A new study published by MD Anderson Cancer Center researchers in Cell Stem Cell describes a technique that can separate prostate cancer cells based on their levels of prostate-specific antigen, says an MD Anderson press release. Further, the team says its ability to separate low-PSA and high-PSA cells led to the discovery of a low-PSA population of cancer stem cells that seem to be important in the development of castration-resistant prostate cancer. "In cell lines and mouse model experiments, the low-PSA cells resisted chemotherapy and thrived under hormone deprivation," the release adds. "Low-PSA cells were found to be both self-renewing and capable of differentiating into other prostate cancer cell types upon division." These findings may help researchers develop new therapeutics specifically targeted to low-PSA cells.

The Scan

Follow-Up Data Requests to Biobank Participants Ineffective, Study Finds

An effort to recontact biobank enrollees for additional information reports low participation in a new BMJ Open study.

Study Finds Widespread Transmission of Resistant Bacteria in Vietnam Hospitals

A sequencing study in The Lancet Microbe finds widespread transmission of drug-resistant Escherichia coli, Klebsiella pneumoniae, and Acinetobacter baumannii in two Vietnam ICUs.

Novel Brain Cell Organoids Show Promise for Autism Research

University of Utah researchers report in Nature Communications on their development of brain cell organoids to study SHANK3-related autism.

Study Finds Few FDA Post-Market Regulatory Actions Backed by Research, Public Assessments

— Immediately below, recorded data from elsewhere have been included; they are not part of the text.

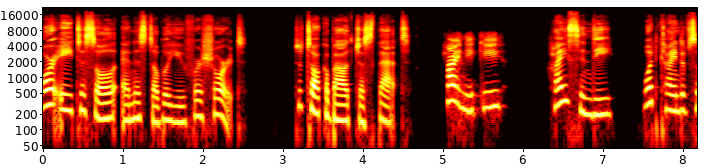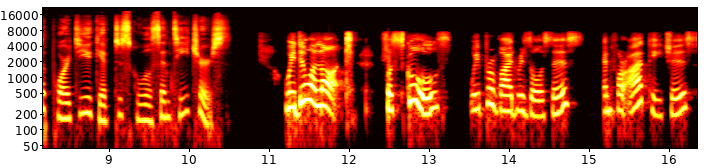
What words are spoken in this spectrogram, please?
or ATESOL NSW for short, to talk about just that. Hi, Nikki. Hi, Cindy. What kind of support do you give to schools and teachers? We do a lot. For schools, we provide resources, and for our teachers,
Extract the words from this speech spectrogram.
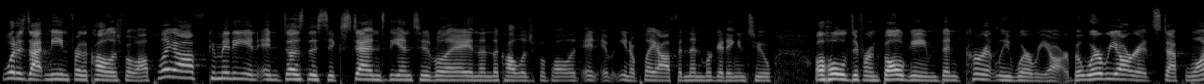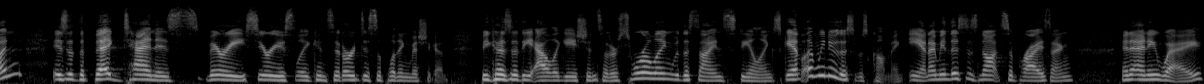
what does that mean for the college football playoff committee, and, and does this extend the NCAA and then the college football, and, and, you know, playoff, and then we're getting into a whole different ball game than currently where we are. But where we are at step one is that the Big Ten is very seriously considered disciplining Michigan because of the allegations that are swirling with the sign stealing scandal. And we knew this was coming. Ian, I mean, this is not surprising in any way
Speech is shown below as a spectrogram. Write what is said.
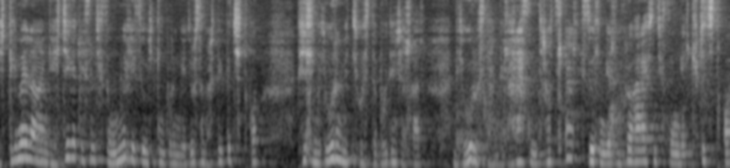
итгэмээр байгаа ингээ хичээгээд байсан ч гэсэн өмнөх хийсэн үйлдэл бүр ингээд ерөөсөө мартагдаж чадахгүй. Тэгэл ингээл өөрөө мэдлгүйстэй бүгдийн шалгаад ингээл өөрөөсөө ингээл араас нь чарууцалтаал эсвэл ингээл нөхрөө гараа хийсэн ч гэсэн ингээл төвчж чадахгүй.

A Yale University-led team examines in The BMJ safety signals from the US FDA Adverse Event Reporting System and whether they led to regulatory action.